While not telling the whole story, blood gas levels hold vital clues to a baby in an Ohio neonatal intensive care unit’s acid-base balance and oxygenation status. These numbers can vary significantly from those found in older children and help determine if the baby needs to have its ventilator adjusted or is ready to try breathing independently.
A baby’s pH level should be between 7.35 and 7.45. This number tells doctors how well the baby’s cells are performing, and it can hold vital clues to how well the lungs and kidneys are functioning or if there are birth injuries.
Partial pressure of arterial carbon dioxide
Often abbreviated as PaCO2, this number should be between 4.5 and 8.5 kilopascals on babies less than three days old and between 3 and 10 kilopascals on older babies. Doctors use it to indicate how well the baby’s body gets rid of carbon dioxide and uses oxygen. Normally, there is a correlation between this number and the pH number.
Partial pressure of oxygen
Often abbreviated as PaO2, this number indicates how well the baby’s body uses oxygen and must be obtained from arterial blood. If the mother carried the baby to term, this number should be between 7.0 and 12.0 kilopascals, but if the baby came early, it should be between 6.5 and 10.5.
Healthcare providers do a series of mathematical equations to arrive at this number that tells them the bicarbonate level in the baby’s blood. This number should be between 22 and 26 milliequivalents per liter in babies carried to term and between 20 and 24 in premature babies. Doctors use this number to spot metabolic acidosis when a baby has used all its neutralizing acids.

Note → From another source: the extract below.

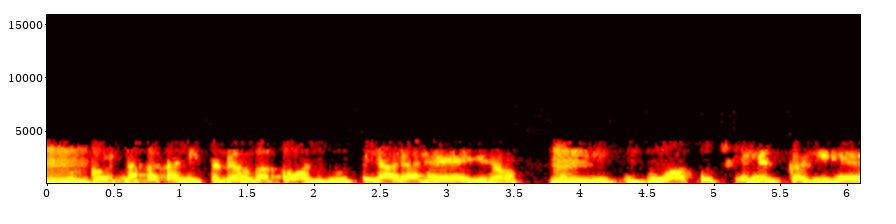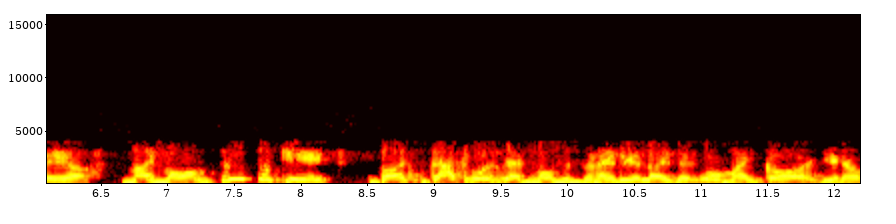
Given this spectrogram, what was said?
Hmm. उसको इतना पता नहीं चल रहा होगा कौन दूध पिला रहा है यू नो कभी बुआ कुछ हेल्प कर रही है या माई मॉम so it's okay but that was that moment when I realized that oh my god you know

Doctors working with sick babies use blood gases to tell them how well the baby’s body is performing.